I have been critical of Bon Jovi, especially around their latest release What About Now. However, the band has created a lasting legacy and a lot of great songs along the way. Everyone knows the hits. They are the songs we go to the live show to see. However, there are a lot of songs that deserve more attention than what they have received.
This song has had some history. It is written by Jon Bon Jovi and Billy Falcon. The studio version was meant to be on 2003’s This Left Feels Right greatest hits package, however, it ended up on the 100,000,000 Fans Can’t Be Wrong box set released in 2004. It was a laid back acoustic style ballad with slide guitar and all the country twang you can get into a song. An acoustic live version of the song was added to the This Left Feels Right DVD.
It was then re-worked into a great rock song for the 2005 Have A Nice Day album. The intro grabs you and makes you want to pay attention. It’s no longer a ballad, but a real rocker. This is the beauty of music. You can try different variations of the same song. The rockier Last Man Standing leaves the original version in the dust.
The theme of the song is about kids turning up to a circus/freak show act to see the last real performer of live music.
Come see a living, breathing spectacle
Only seen right here
It’s your last chance in this lifetime
The line forms at the rear
You won’t believe your eyes
Your eyes will not believe your ears
Get your money out, get ready
Step right up, yeah you, come here
I live in Australia. In most cases, the bands that come down are the large arena bands. Normally around Soundwave (February each year), I will get to some sideshows of the medium sized bands to come down for this festival.
This year I caught Bullet For My Valentine and Periphery sideshows.
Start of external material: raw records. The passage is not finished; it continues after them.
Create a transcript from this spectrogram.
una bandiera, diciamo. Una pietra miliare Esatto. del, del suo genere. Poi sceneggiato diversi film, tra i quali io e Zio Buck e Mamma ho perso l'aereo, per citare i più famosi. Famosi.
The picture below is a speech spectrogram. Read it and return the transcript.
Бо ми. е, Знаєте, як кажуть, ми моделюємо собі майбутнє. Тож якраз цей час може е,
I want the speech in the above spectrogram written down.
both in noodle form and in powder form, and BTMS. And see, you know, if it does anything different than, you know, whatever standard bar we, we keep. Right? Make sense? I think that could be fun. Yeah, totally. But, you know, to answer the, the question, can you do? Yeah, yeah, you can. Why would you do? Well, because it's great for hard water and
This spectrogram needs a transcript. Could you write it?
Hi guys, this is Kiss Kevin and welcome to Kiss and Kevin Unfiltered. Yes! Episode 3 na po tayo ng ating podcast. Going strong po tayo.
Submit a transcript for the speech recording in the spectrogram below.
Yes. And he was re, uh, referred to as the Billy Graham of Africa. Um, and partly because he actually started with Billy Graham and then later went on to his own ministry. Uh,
Last year I caught Machine Head, Times of Grace, Shadows Fall and Chimera side shows. I paid like $60 for those tickets. I saw Motley Crue and Kiss last month and paid $200 a ticket. I’m going to see Black Sabbath in a few weeks’ time and that is $160, compared to Coheed and Cambria at $60 the week before.
Basically the larger bands will try and grab more of the punters dollar as they have a larger entourage and then it will be the last man standing in the audience.
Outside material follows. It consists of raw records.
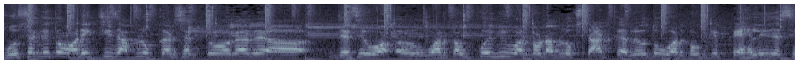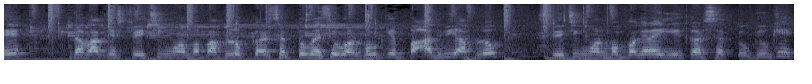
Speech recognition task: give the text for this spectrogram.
हो सके तो और एक चीज़ आप लोग कर सकते हो, अगर जैसे वर्कआउट कोई भी वर्कआउट आप लोग स्टार्ट कर रहे हो तो वर्कआउट के पहले जैसे दबा के स्ट्रेचिंग वार्म अप आप लोग कर सकते हो, वैसे वर्कआउट के बाद भी आप लोग स्ट्रेचिंग वार्म अप वगैरह ये कर सकते हो, क्योंकि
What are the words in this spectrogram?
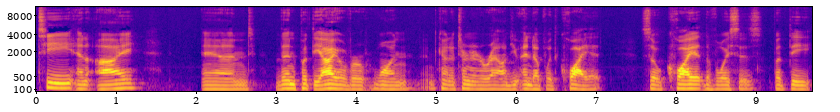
T and I and then put the I over one and kind of turn it around, you end up with quiet. So quiet the voices, but the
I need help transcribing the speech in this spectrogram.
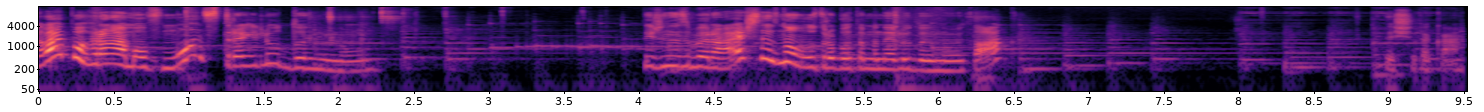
Давай пограємо в монстра і людину. Ти ж не збираєшся знову зробити мене людиною, так? Це що така?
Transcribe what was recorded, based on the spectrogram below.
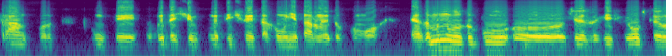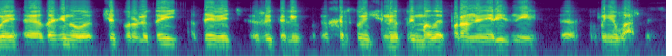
транспорт, пункти видачі медичної та гуманітарної допомоги. Е, За минулу добу о, через російські обстріли е, загинуло четверо людей, а дев'ять жителів Херсонщини отримали поранення різної е, ступені важкості.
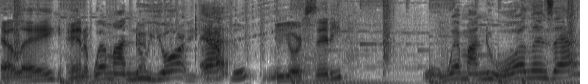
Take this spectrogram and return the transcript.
L.A. and where my New York at, New York City. where my New Orleans at.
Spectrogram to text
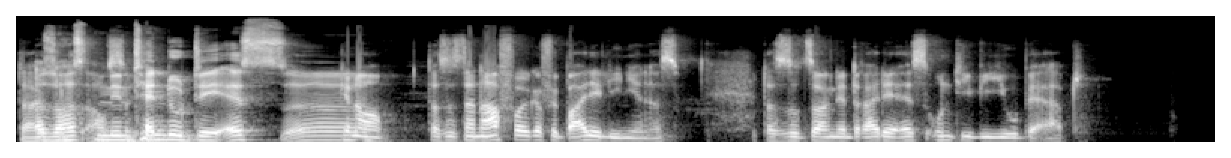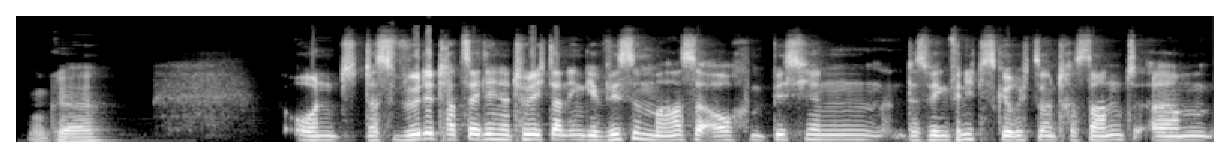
Da also hast du Nintendo so DS. Äh... Genau, dass es der Nachfolger für beide Linien ist. Dass es sozusagen den 3DS und die Wii U beerbt. Okay. Und das würde tatsächlich natürlich dann in gewissem Maße auch ein bisschen, deswegen finde ich das Gerücht so interessant, ähm,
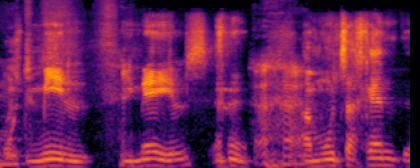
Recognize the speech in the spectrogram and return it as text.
pues mil emails a mucha gente,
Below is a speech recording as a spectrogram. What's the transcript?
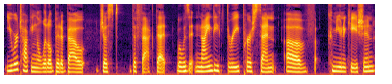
you were talking a little bit about just the fact that what was it 93% of communication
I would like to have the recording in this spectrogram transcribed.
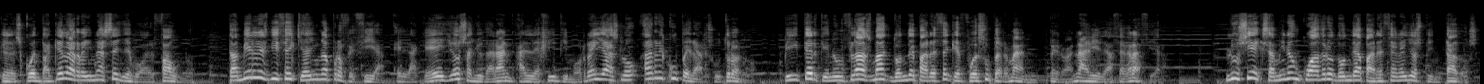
que les cuenta que la reina se llevó al fauno. También les dice que hay una profecía, en la que ellos ayudarán al legítimo rey Aslo a recuperar su trono. Peter tiene un flashback donde parece que fue Superman, pero a nadie le hace gracia. Lucy examina un cuadro donde aparecen ellos pintados,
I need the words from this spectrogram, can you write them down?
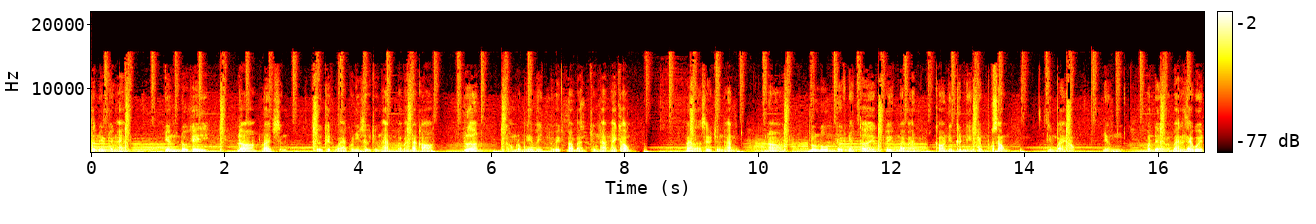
tình yêu chẳng hạn nhưng đôi khi đó là sự, sự kết quả của những sự trưởng thành mà bạn đã có. Lớn không đồng nghĩa với việc mà bạn trưởng thành hay không mà là sự trưởng thành nó luôn luôn được nhắc tới việc mà bạn có những kinh nghiệm trong cuộc sống những bài học những vấn đề mà bạn giải quyết.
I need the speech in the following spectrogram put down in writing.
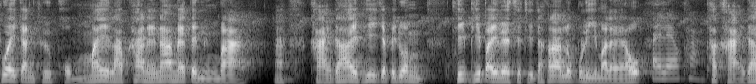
ช่วยกันคือผมไม่รับค่าในหน้าแม้แต่หนึ่งบาทนะขายได้พี่จะไปร่วมที่พี่ไปเรือนเศรษฐีนคราชลบบุรีมาแล้วไปแล้วค่ะถ้าขายได้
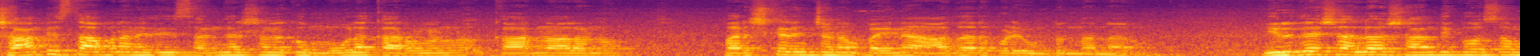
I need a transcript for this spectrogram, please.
శాంతి స్థాపన అనేది సంఘర్షణలకు మూల కారణాలను కారణాలను పరిష్కరించడం పైన ఆధారపడి ఉంటుందన్నారు. ఇరు దేశాల్లో శాంతి కోసం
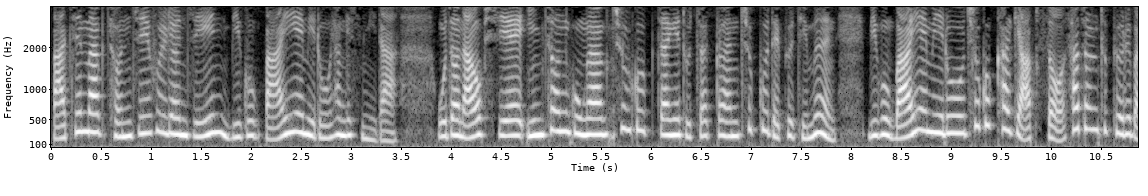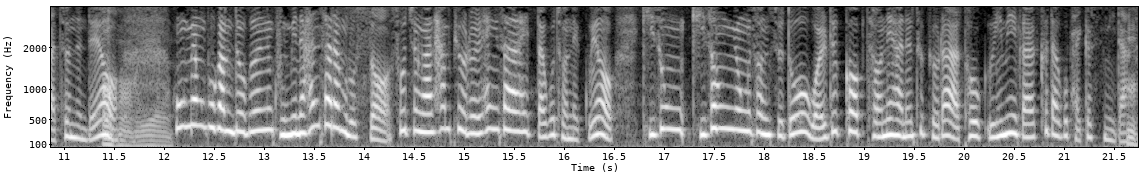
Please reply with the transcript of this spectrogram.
마지막 전지 훈련지인 미국 마이애미로 향했습니다. 오전 9시에 인천공항 출국장에 도착한 축구 대표팀은 미국 마이애미로 출국하기 앞서 사전 투표를 마쳤는데요. 어허, 예. 홍명보 감독은 국민의 한 사람으로서 소중한 한 표를 행사했다고 전했고요. 기성, 기성용 선수도 월드컵 전에 하는 투표라 더욱 의미가 크다고 밝혔습니다. 으흠.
Once upon a time, rock shows where exactly that, people lined up around the side of streets just to get in. These days, it’s not like that. I have been reading articles where a lot of artists state that no new band can become a mega star like the artist of the old, and they always make reference to Led Zeppelin, Eagles, Bon Jovi, etc…
Bullshit, I say. Artists are just as relevant today as they were in the past. The difference is, in the past, artists created music and followed their muse. If they sold a million or sold a thousand it didn’t matter. These days, artists are in it for the money only. If they sell a thousand, they see it as a failure. The ones that are in it for the music end up breaking through. Adele’s first two albums where so personal, she wrote those songs as a sort of therapy to get over her relationship problems. She didn’t write them, thinking Rolling In The Deep will sell millions and 21 will move 13 million units plus. The question is what Adele will do now. Will she become another corporate money making slave?
You ain’t seen nothing like him
He’s the last one of the breed
You better hold on to your honey
Honeys, don’t forget to breathe
Enter at your own risk, mister
It might change the way you think
There’s no dancers, there’s no diamonds
No this boy he don’t lip synch
The debate, live vs. lip synch. These days, it is acceptable to lip sync if you tell the people buying the tickets that you will be lip syncing. However it is not acceptable to lip sync if you are telling the people that you are performing live. There was that whole Britney Spears debacle here in Australia when she toured last time around, as she was lip syncing and didn’t tell the paying customers that is the case.
See those real live calloused fingers
Wrapped around those guitar strings
Kiss the lips where hurt has lingered
It breaks the heart to hear him sing
The songs were more than music
They were pictures from the soul
So keep your pseudo-punk, hip-hop, pop-rock junk
And your digital downloads
Artists used to play a tonne of live shows, to build an audience, to create a buzz and to get a recording contract that promised to make them mega starts. These days, it’s not like that. Artists can create something magical in the bedroom on a laptop, and reach a global audience of millions. There is no need for the gatekeeper. Bon Jovi wrote this song around 2002/2003 and you can tell he is trying to hold on to the old ways. He’s even gone on record saying that Steve Jobs destroyed the music business and the album. What he should have been saying is that Steve Jobs added money to the music business because the legacy record labels where too stupid and clueless to innovate and do it themselves.
If you like the country style of Bon Jovi, check out the ballad version. It’s a live version that has Jon’s message in the intro about the song.
If you like the rock style of Bon Jovi, check out the rock version.
If you are a fan of Bon Jovi, check out both.